Titus Flavius Vespasianus, known as Vespasian, was born in 9 AD in Reate (Rieti), north west of Rome. He had a successful military career, commanding the second legion in the invasion of Britain in 43 AD and conquering the south west of England. He later rose in the senate to become consul in 51 AD and governor of Africa a decade later. He became a trusted aide of the emperor Nero and was put in charge of the suppression of the Jewish Revolt (66 AD – 70 AD). By 68 AD, most of Judaea was recovered, although Jerusalem remained to be taken.

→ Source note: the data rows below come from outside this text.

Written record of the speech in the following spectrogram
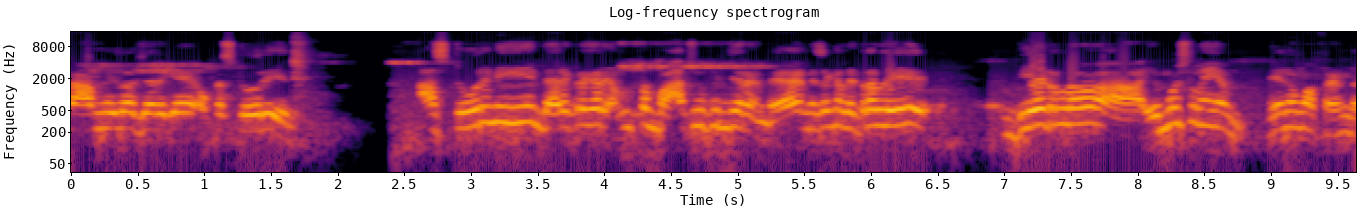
ఫ్యామిలీలో జరిగే ఒక స్టోరీ ఇది. ఆ స్టోరీని డైరెక్టర్ గారు ఎంత బాగా చూపించారంటే నిజంగా లిటరల్లీ థియేటర్లో ఎమోషనల్ అయ్యాం. నేను మా ఫ్రెండ్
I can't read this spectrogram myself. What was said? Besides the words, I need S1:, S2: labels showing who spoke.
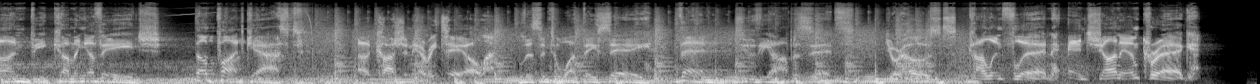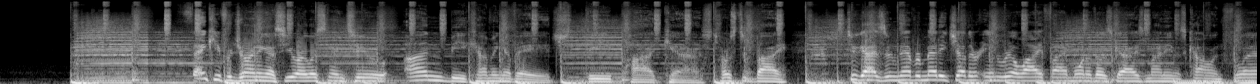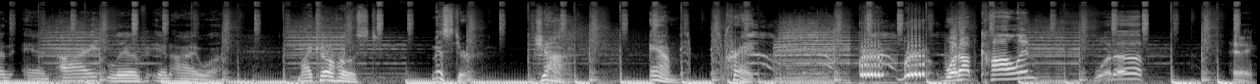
S1: Unbecoming of Age, the podcast. A cautionary tale. Listen to what they say, then do the opposite. Your hosts, Colin Flynn and John M. Craig.
S2: Thank you for joining us. You are listening to Unbecoming of Age, the podcast, hosted by two guys who've never met each other in real life. I'm one of those guys. My name is Colin Flynn, and I live in Iowa. My co host, Mr. John M. Craig.
S3: What up, Colin?
S2: What up?
S3: Hey,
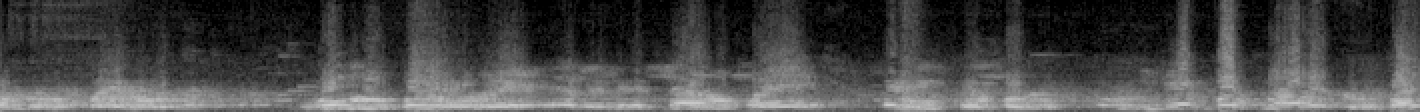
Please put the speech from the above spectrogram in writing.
ಒಂದು ರೂಪಾಯಿ ನೂರು ರೂಪಾಯಿ ಹೋದ್ರೆ, ಅದರಲ್ಲಿ ಹದಿನಾರು ರೂಪಾಯಿ ಹಳ್ಳಿ ಕೊಡ್ಬೋದು ಇನ್ನು ಎಂಬತ್ನಾಲ್ಕು ರೂಪಾಯಿ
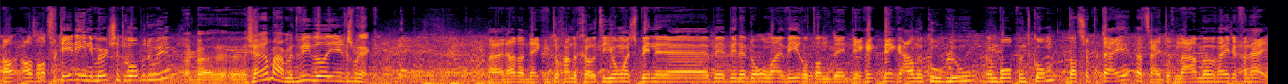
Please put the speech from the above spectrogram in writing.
Al- Als adverteerder in de merchantrol bedoel je? Zeg het maar, met wie wil je in gesprek? Eh, nou, dan denk ik toch aan de grote jongens binnen, eh, binnen de online wereld. Dan denk, ik denk aan een Coolblue, een Bol.com, dat soort partijen. Dat zijn toch namen waarvan je van, hé,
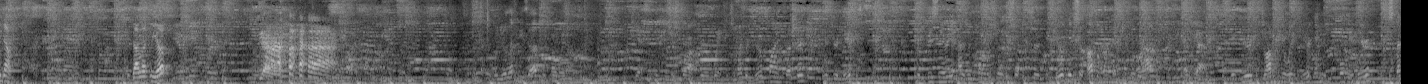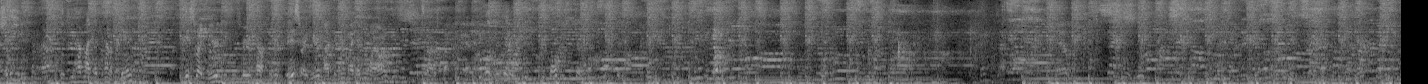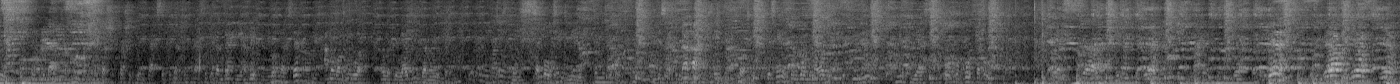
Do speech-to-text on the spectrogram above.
Knee down. Is that left knee up? Yeah. When your left knee's up, there's no weight. Yes, you just drop your weight. Because remember, you're applying pressure with your hips with this area as your corner shoulder. So, if your hips are up my head can move around, like that. If you're dropping your weight here and you're pulling here, especially if you have my head kind of pinned, this right here becomes very tough. If this right here, I can move my head with my arm, it's not as. Step over. Yes. Yeah.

During the rapid turnover of emperors following the death of Nero in 68 AD, Vespasian prepared his own bid for power. The legions of Egypt, Judaea, Syria and then the Danube all declared for him, and he sent his commander Primus ahead to secure Italy on his behalf. A major, and bloody, victory was achieved at Cremona, and Primus took Rome in December 69 AD. The senate passed a law conferring the powers of emperor on Vespasian and he arrived in Rome in the late summer of 70 AD, having left his elder son Titus in charge in Judaea. Jerusalem was taken in August 70 AD and the Jewish temple was destroyed.

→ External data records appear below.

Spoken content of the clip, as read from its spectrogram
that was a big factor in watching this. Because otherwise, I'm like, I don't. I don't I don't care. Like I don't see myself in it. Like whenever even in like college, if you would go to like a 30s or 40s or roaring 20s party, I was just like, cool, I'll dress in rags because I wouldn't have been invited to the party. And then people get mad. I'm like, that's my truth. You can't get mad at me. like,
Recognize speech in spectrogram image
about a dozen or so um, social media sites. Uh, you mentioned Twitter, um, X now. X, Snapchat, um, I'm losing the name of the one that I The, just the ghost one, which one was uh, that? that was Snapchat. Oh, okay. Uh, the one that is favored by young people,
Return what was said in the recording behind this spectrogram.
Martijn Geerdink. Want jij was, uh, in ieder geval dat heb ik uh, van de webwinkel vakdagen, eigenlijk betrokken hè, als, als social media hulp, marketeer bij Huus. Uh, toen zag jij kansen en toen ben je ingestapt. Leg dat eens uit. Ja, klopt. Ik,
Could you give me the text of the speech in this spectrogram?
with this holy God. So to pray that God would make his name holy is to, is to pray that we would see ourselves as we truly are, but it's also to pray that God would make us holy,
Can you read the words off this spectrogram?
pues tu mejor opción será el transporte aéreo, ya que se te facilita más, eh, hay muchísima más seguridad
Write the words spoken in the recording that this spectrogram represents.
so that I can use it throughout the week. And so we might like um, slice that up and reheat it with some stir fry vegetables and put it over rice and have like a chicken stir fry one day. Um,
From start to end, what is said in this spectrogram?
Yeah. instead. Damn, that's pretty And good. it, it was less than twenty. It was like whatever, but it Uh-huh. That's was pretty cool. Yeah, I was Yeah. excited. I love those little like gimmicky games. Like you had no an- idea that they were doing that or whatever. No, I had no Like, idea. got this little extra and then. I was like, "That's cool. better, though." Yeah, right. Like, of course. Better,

Vespasian’s major objectives during his reign were to restore Rome’s finances after Nero’s wasteful reign, to restore discipline in the army after the civil wars and to ensure the succession of his son Titus. He was successful in all three. The immunity from taxation that Nero had given to the Greeks was revoked, and the Colosseum was begun in Rome with spoils from the conquest of Jerusalem.

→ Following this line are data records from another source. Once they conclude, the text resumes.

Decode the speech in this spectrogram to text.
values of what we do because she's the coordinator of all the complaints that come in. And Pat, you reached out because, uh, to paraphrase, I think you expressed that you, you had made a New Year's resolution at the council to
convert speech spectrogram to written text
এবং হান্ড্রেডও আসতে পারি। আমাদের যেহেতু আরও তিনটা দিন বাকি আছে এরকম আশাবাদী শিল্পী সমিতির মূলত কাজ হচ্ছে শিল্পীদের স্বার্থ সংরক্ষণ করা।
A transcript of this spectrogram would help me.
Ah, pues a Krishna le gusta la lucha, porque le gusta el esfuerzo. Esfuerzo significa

Vespasian’s relations with the senate were on the whole excellent and he set an example by living a relatively simple life. The Roman historian Tacitus observed that he was the first man to improve after becoming emperor.

Vespasian died in 79 AD.